When I hit publish post on News: New York Times Rips on Paternity Laws and DNA, I had not reached the last page of the article. Having now done so, I think here is a solution that I could live with:
Three and a half years earlier, at a federally convened symposium on the increase in paternity questions, a roomful of child-welfare researchers, legal experts, academics and government administrators agreed that much pain could be avoided if paternity was accurately established in a baby’s first days. Several suggested that DNA paternity tests should be routine at birth, or at least before every paternity acknowledgment is signed and every default order entered. In 2001 the Massachusetts Supreme Judicial Court urged the state to require that putative fathers submit to genetic testing before signing a paternity-acknowledgment form or child-support agreement, arguing that “to do otherwise places at risk the well-being of children.”
In other words, the same care that hospitals take ensuring that the right mother is connected to the right newborn — footprints, matching ID bands, guarded nurseries, surveillance cameras — should be taken to verify that the right man is deemed father.

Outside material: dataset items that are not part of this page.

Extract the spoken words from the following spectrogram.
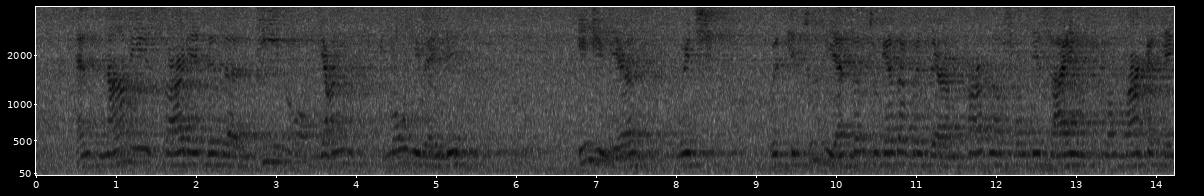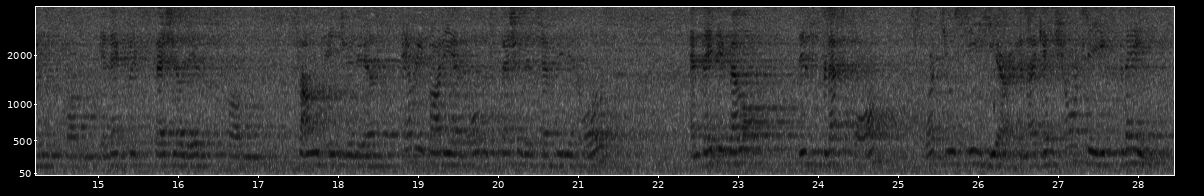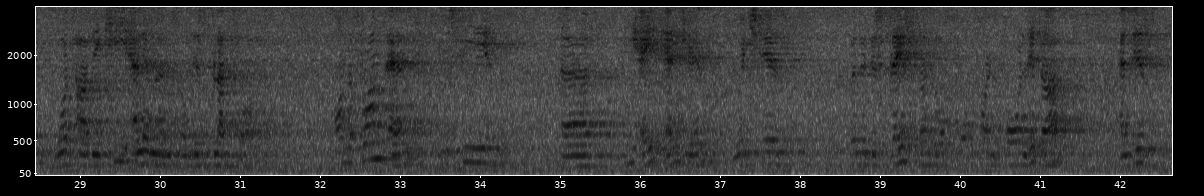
and NAMI started with a team of young, motivated engineers which with enthusiasm together with their partners from design, from marketing, from electric specialists, from sound engineers, everybody and all the specialists have been involved and they developed this platform, what you see here. And I can shortly explain what are the key elements of this platform. On the front end, you see uh, a V8 engine, which is with a displacement of 4.4 liter and this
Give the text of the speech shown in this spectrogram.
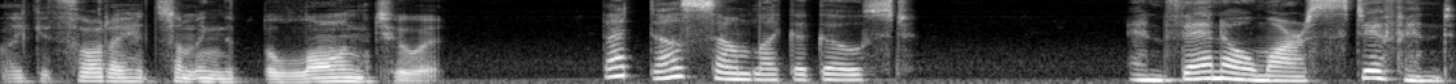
Like it thought I had something that belonged to it. That does sound like a ghost. And then Omar stiffened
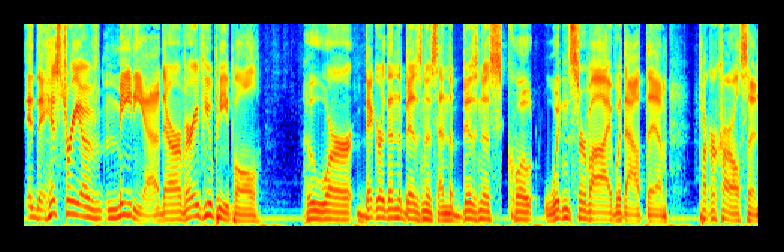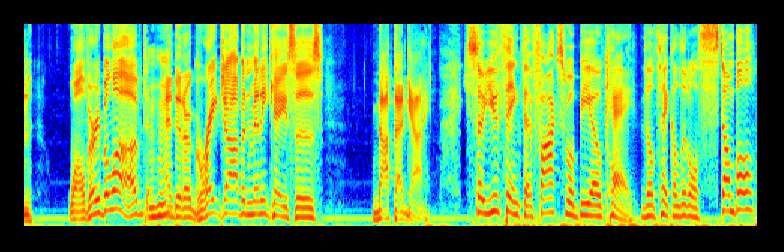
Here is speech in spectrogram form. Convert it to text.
in the history of media, there are very few people who were bigger than the business, and the business, quote, wouldn't survive without them. Tucker Carlson, while very beloved mm-hmm. and did a great job in many cases, not that guy. So you think that Fox will be okay? They'll take a little stumble,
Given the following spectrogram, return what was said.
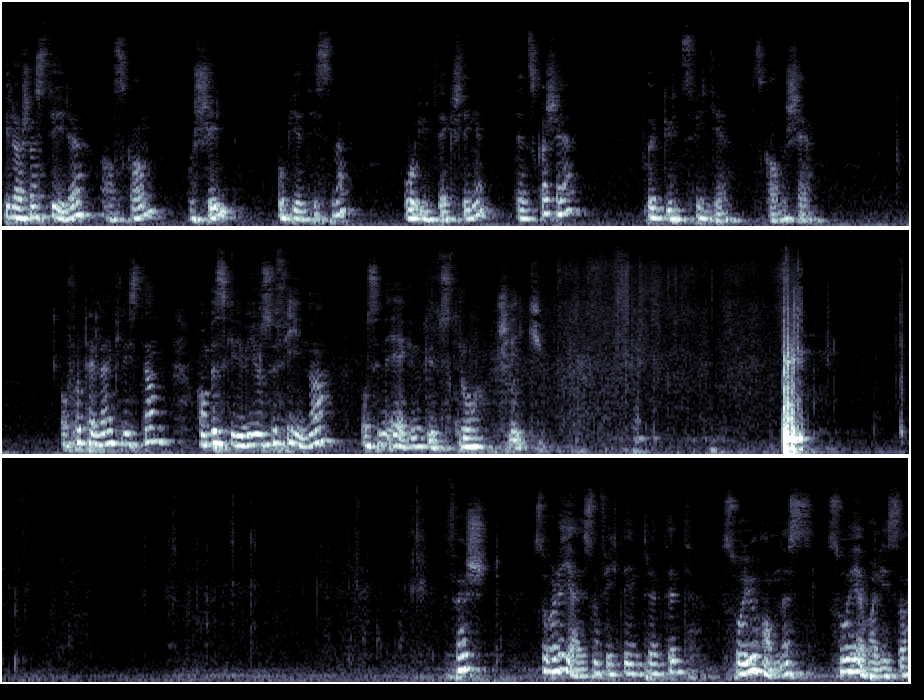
de lar seg styre av skam og skyld og pietisme. Og utvekslingen, den skal skje for Guds vilje skal skje. Og fortelleren Christian han beskriver Josefina og sin egen gudstro slik. Først så var det jeg som fikk det innprentet. Så Johannes. Så Eva-Lisa.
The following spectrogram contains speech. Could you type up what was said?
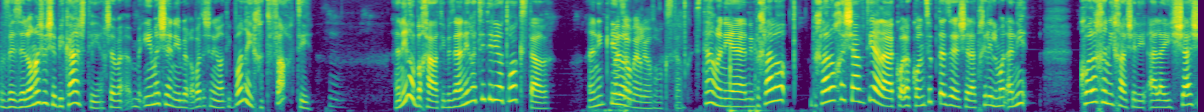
וזה לא משהו שביקשתי. עכשיו, עם השנים, ברבות השנים, אמרתי, בואנה, היא חטפה אותי. אני לא בחרתי בזה, אני רציתי להיות רוקסטאר. אני כאילו... מה זה אומר להיות רוקסטאר? סתם, אני, אני בכלל לא... בכלל לא חשבתי על כל הקונספט הזה של להתחיל ללמוד. אני, כל החניכה שלי על האישה, ש...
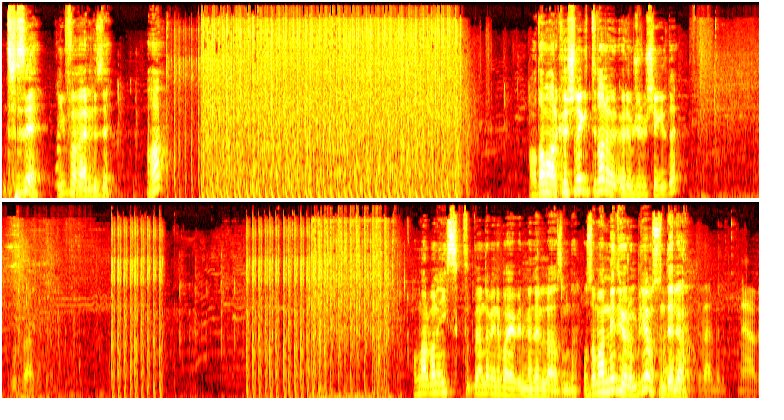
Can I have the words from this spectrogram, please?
Luzi. info ver Luzi. Aha. Adam arkadaşına gitti lan ö- ölümcül bir şekilde. Burada abi. Onlar bana ilk sıktıklarında beni bayabilmeleri lazımdı. O zaman ne diyorum biliyor musun Delo? İzin vermedim. Ne abi?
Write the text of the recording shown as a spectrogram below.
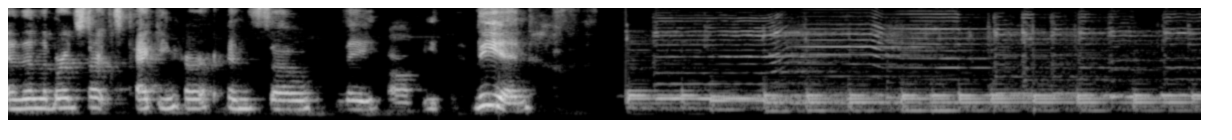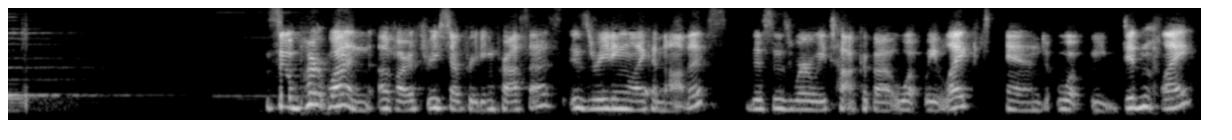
And then the bird starts pecking her, and so they all eat. The end. So, part one of our three step reading process is reading like a novice. This is where we talk about what we liked and what we didn't like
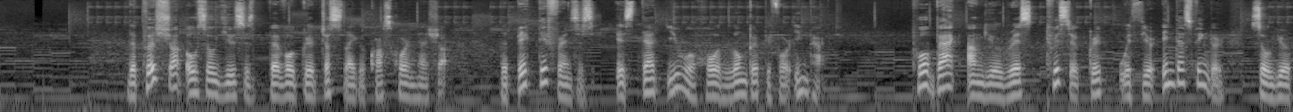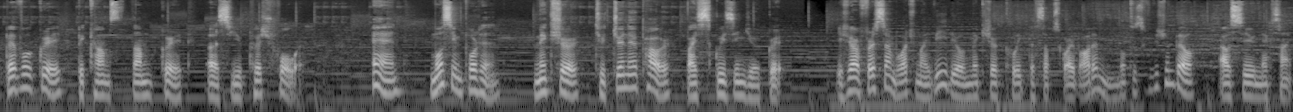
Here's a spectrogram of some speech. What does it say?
The push shot also uses bevel grip just like a cross court net shot. The big difference is, is that you will hold longer before impact. Pull back on your wrist twister grip with your index finger so your bevel grip becomes thumb grip as you push forward. And most important, make sure to generate power by squeezing your grip. If you are first time watching my video, make sure click the subscribe button and notification bell. I'll see you next time.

Mandatory DNA testing for everyone would be a radical, not to mention costly, shift in policy. Some advocates propose a somewhat more practical solution: that men who waive the DNA test at a child’s birth should be informed quite clearly that refusing the test will prohibit them from challenging paternity later. Yes, the plan would reveal truths some men might not want to know. Yes, it would raise administrative costs, lower the number of paternity establishments and blow apart some families. But far fewer children would be entangled in traumatic disputes in which men they call Daddy suddenly reject them.
Now the question is how to convince the Indiana General Assembly?